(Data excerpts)
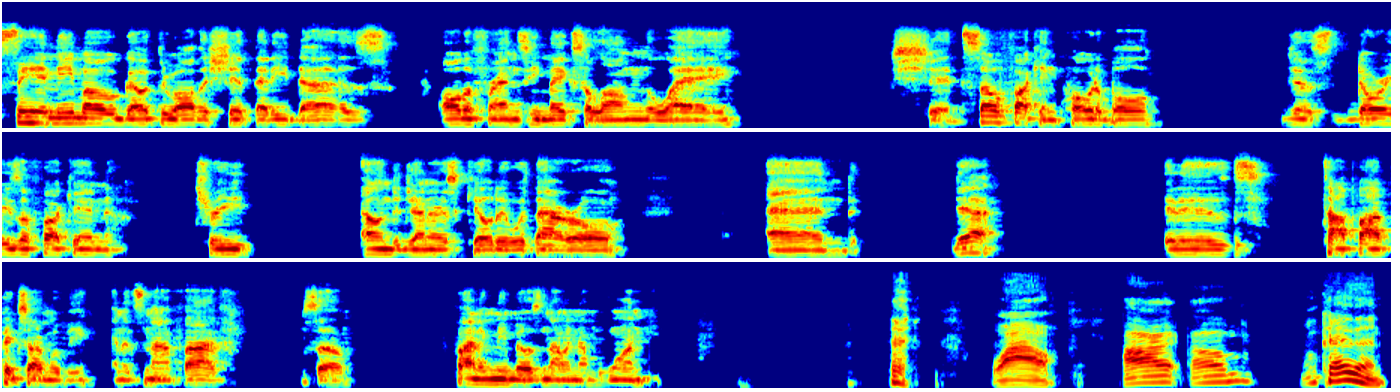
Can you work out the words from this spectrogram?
seeing Nemo go through all the shit that he does, all the friends he makes along the way. Shit, so fucking quotable. Just Dory's a fucking treat. Ellen DeGeneres killed it with that role. And yeah, it is top five Pixar movie, and it's not five. So Finding Nemo is now my number one. Wow. All right. Um. Okay then.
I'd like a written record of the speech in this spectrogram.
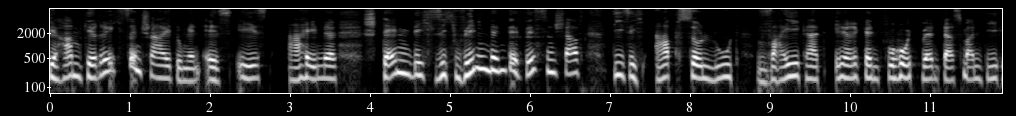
Wir haben Gerichtsentscheidungen. Es ist eine ständig sich windende Wissenschaft, die sich absolut weigert irgendwo, dass man die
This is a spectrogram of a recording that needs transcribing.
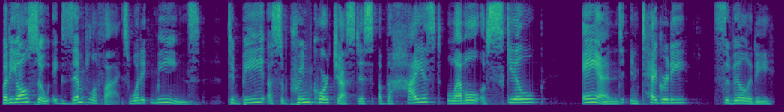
but he also exemplifies what it means to be a Supreme Court justice of the highest level of skill and integrity, civility,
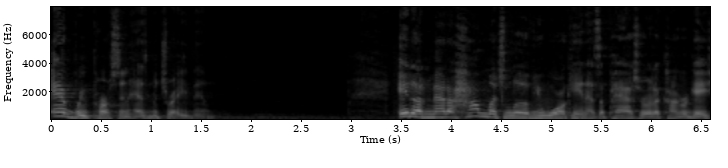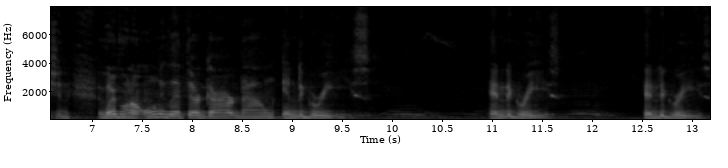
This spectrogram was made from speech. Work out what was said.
every person has betrayed them, it doesn't matter how much love you walk in as a pastor or a congregation, they're going to only let their guard down in degrees. In degrees. In degrees.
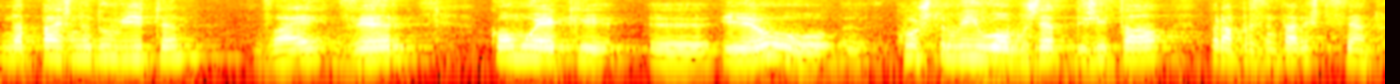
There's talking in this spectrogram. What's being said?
na página do item, vai ver como é que eh, eu construí o objeto digital para apresentar este centro.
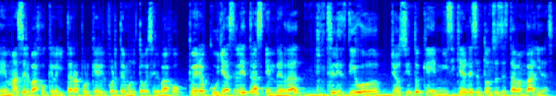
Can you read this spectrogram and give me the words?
eh, más el bajo que la guitarra porque el fuerte de Molotov es el bajo, pero cuyas letras en verdad, les digo, yo siento que ni siquiera en ese entonces estaban válidas.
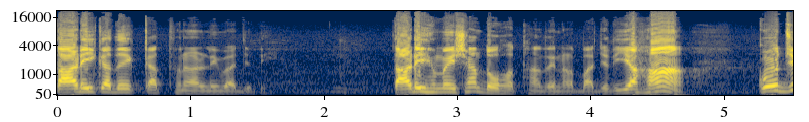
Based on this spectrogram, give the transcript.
ਤਾੜੀ ਕਦੇ ਇੱਕ ਹੱਥ ਨਾਲ ਨਹੀਂ ਵੱਜਦੀ। ਤਾੜੀ ਹਮੇਸ਼ਾ ਦੋ ਹੱਥਾਂ ਦੇ ਨਾਲ ਵੱਜਦੀ ਆ। ਹਾਂ, ਕੁਝ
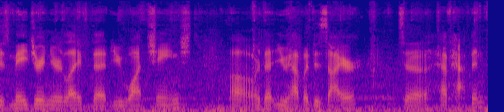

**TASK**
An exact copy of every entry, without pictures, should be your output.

**TASK SOLUTION**
Can you work out the words from this spectrogram?
seeing Nemo go through all the shit that he does, all the friends he makes along the way. Shit, so fucking quotable. Just Dory's a fucking treat. Ellen DeGeneres killed it with that role. And yeah, it is top five Pixar movie, and it's not five. So Finding Nemo is now my number one. Wow. All right. Um. Okay then.
I'd like a written record of the speech in this spectrogram.
Wir haben Gerichtsentscheidungen. Es ist eine ständig sich windende Wissenschaft, die sich absolut weigert irgendwo, dass man die
This is a spectrogram of a recording that needs transcribing.
but he also exemplifies what it means to be a Supreme Court justice of the highest level of skill and integrity, civility,
This spectrogram was made from speech. Work out what was said.
every person has betrayed them, it doesn't matter how much love you walk in as a pastor or a congregation, they're going to only let their guard down in degrees. In degrees. In degrees.
There's talking in this spectrogram. What's being said?
na página do item, vai ver como é que eh, eu construí o objeto digital para apresentar este centro.
Can you read this spectrogram and give me the words?
eh, más el bajo que la guitarra porque el fuerte de Molotov es el bajo, pero cuyas letras en verdad, les digo, yo siento que ni siquiera en ese entonces estaban válidas.
Based on this spectrogram, give the transcript.
ਤਾੜੀ ਕਦੇ ਇੱਕ ਹੱਥ ਨਾਲ ਨਹੀਂ ਵੱਜਦੀ। ਤਾੜੀ ਹਮੇਸ਼ਾ ਦੋ ਹੱਥਾਂ ਦੇ ਨਾਲ ਵੱਜਦੀ ਆ। ਹਾਂ, ਕੁਝ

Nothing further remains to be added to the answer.